On the merits, the report has some good ideas, but it’s pretty much a mishmash, many of the pieces of which are internally inconsistent.  I’d be shocked at this point if anything meaningful results.

Remember, I represent the regulated community.  I’d love to see Superfund reformed.  I’d particularly like to see the recommendations for reducing oversight costs implemented.  The government should be embarrassed that it regularly incurs more in oversight costs than PRPs incur in actually performing cleanups.

I just don’t see much prospect for success for a reform initiative when the real purpose of the initiative appears to be to use Superfund as a fig leaf to cover the widespread roll-back of important regulations in other areas.

State Programs to Encourage Zero-Emitting Generation are Really, Really, Constitutional

Hard on the heels of decision upholding the Illinois “zero-emission credit” program to prop up nuclear plants in that state, Judge Valerie Caproni of the South District of New York has now upheld a similar ZEC program in New York. There’s definitely a trend here.  So long as state programs do not directly interfere with wholesale markets, it looks as though they will be affirmed.

(Renewed caveat:  This firm represents, in unrelated matters, a number of the generators who challenged the statute.  We also represent numerous renewable energy firms generally supportive of state authority to provide incentives to renewable energy.  This post is definitely agnostic about the New York statute.  It is the broader question of state authority that interests me here.)

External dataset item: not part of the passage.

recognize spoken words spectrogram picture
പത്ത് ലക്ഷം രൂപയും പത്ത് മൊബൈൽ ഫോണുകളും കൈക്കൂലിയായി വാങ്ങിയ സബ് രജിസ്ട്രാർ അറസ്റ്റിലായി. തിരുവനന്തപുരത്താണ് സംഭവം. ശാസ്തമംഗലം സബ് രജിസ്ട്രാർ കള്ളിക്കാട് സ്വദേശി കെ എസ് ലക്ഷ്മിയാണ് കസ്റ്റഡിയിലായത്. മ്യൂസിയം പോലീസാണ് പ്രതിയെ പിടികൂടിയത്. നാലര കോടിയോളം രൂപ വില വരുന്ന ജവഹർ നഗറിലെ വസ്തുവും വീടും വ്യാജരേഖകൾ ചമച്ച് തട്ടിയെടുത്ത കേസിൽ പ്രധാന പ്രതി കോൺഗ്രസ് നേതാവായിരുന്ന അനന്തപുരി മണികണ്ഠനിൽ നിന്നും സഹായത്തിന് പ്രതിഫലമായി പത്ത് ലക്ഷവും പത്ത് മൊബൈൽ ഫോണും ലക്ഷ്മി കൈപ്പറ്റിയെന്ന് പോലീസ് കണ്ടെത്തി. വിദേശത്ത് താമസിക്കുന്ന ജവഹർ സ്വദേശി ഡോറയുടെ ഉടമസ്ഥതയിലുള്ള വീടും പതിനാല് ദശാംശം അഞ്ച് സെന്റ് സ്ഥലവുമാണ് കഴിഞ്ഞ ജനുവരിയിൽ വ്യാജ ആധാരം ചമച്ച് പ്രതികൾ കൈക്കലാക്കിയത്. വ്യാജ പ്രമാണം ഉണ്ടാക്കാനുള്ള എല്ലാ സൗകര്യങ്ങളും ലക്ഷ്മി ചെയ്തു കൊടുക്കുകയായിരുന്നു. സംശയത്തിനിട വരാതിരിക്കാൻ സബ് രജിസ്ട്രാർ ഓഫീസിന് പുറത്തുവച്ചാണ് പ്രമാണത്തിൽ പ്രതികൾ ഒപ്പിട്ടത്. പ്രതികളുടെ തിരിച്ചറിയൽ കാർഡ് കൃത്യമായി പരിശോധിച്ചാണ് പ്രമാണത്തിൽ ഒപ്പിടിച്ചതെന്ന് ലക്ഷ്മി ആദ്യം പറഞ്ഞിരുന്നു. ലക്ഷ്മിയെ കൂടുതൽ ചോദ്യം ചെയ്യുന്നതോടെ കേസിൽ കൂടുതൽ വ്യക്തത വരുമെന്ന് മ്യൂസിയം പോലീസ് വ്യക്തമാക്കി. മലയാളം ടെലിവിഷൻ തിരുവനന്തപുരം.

The reasoning of the New York decision was very similar to that in Illinois (as well as the Allco 2nd Circuit decision upholding Connecticut statutes supporting renewable energy generation).  I note only two points from the New York decision that were not discussed, at least with the same directness, in the prior cases.

First, Judge Caproni found that the plaintiffs did not even have standing to argue that the Federal Power Act preempted the New York statute, because she concluded that, under Armstrong v. Exception Child Center, private parties cannot bring Supremacy clause challenges against States.

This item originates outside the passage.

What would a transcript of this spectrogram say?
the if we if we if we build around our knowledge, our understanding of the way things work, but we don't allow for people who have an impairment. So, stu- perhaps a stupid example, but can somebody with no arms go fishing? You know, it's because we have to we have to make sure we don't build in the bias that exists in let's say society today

Thus, the FPA precludes private enforcement except as provided for by PURPA, and private parties such as Plaintiffs “cannot, by invoking [the Court’s] equitable powers, circumvent Congress’s exclusion of private enforcement.”

Second, in finding on the merits that the FPA does not preempt the ZEC program, the plaintiffs argued that:

ZEC program is “tethered” to the wholesale auction. Plaintiffs argue that there is an impermissible tether because: (1) a nuclear generator is eligible for a ZEC only if the NYISO auction rates are insufficient for the generator to stay in business….

Importantly, the court noted that plaintiffs’ argument essentially proved too much.  Many state programs that no one would consider preempted would be at risk if that were the test:

A whole host of measures that States might employ to encourage clean energy development—such as tax incentives or direct subsidies—involve propping up the operation of a generator that might otherwise be unprofitable. Hughes did not prohibit such state assistance, and Plaintiffs have not argued that such state subsidies are per se preempted.


Fatal to Plaintiffs’ argument is their failure to offer any cogent explanation why ZECs are preempted but other state incentives to generate clean energy—such as tax exemptions, land grants, or direct financial subsidies—are not. Such incentives also allow clean energy generators to be more competitive than they would otherwise be, and they therefore also affect price signals in the wholesale auction.

And that’s the key to it all.  States can encourage all kinds of generation.  States can provide financial incentives for all kinds of generation.  West Virginia could probably implement a program to encourage coal generation, articulating policy reasons specific to the Mountain State.  As long as the programs do not directly interfere with FERC authority over wholesale markets, the programs should survive constitutional challenge.